→ ACTION ITEM
Exactly the lines from the line that has "What follows is" through the final line below are to be retyped, and the pictures are not.
##### TASK MATERIAL
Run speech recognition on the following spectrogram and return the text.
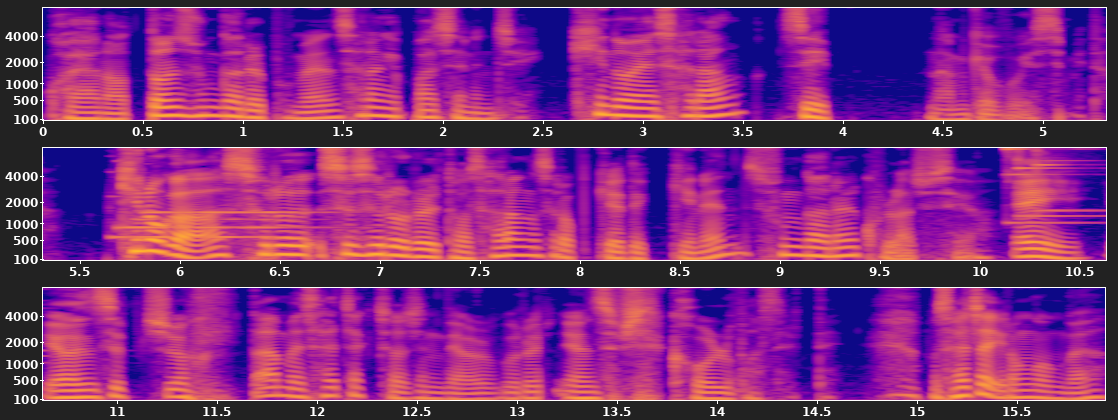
과연 어떤 순간을 보면 사랑에 빠지는지 키노의 사랑 집 남겨보겠습니다. 키노가 스르, 스스로를 더 사랑스럽게 느끼는 순간을 골라주세요. A. 연습 중 땀을 살짝 젖은 내 얼굴을 연습실 거울로 봤을 때. 뭐 살짝 이런 건가요?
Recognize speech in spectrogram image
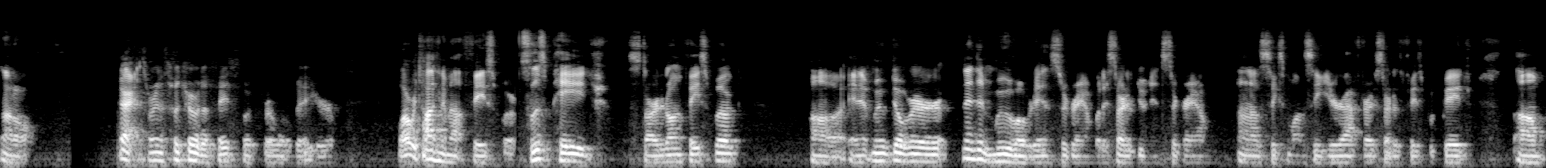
not all. All right, so we're going to switch over to Facebook for a little bit here. While we're talking about Facebook, so this page started on Facebook, uh, and it moved over. And it didn't move over to Instagram, but I started doing Instagram. Know, six months, a year after I started the Facebook page. Um,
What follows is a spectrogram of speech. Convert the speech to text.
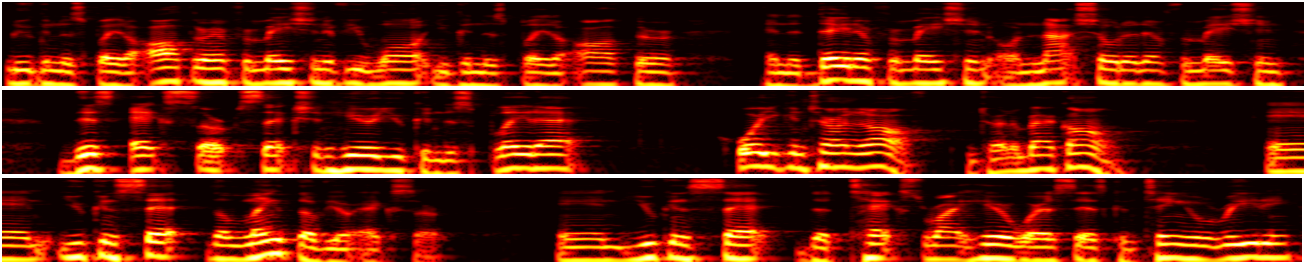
You can display the author information if you want. You can display the author and the date information or not show that information. This excerpt section here, you can display that or you can turn it off and turn it back on. And you can set the length of your excerpt and you can set the text right here where it says continue reading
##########
→ FINAL ANSWER
What follows is a spectrogram of speech. Convert the speech to text.
You can display the author information if you want. You can display the author and the date information or not show that information. This excerpt section here, you can display that or you can turn it off and turn it back on. And you can set the length of your excerpt and you can set the text right here where it says continue reading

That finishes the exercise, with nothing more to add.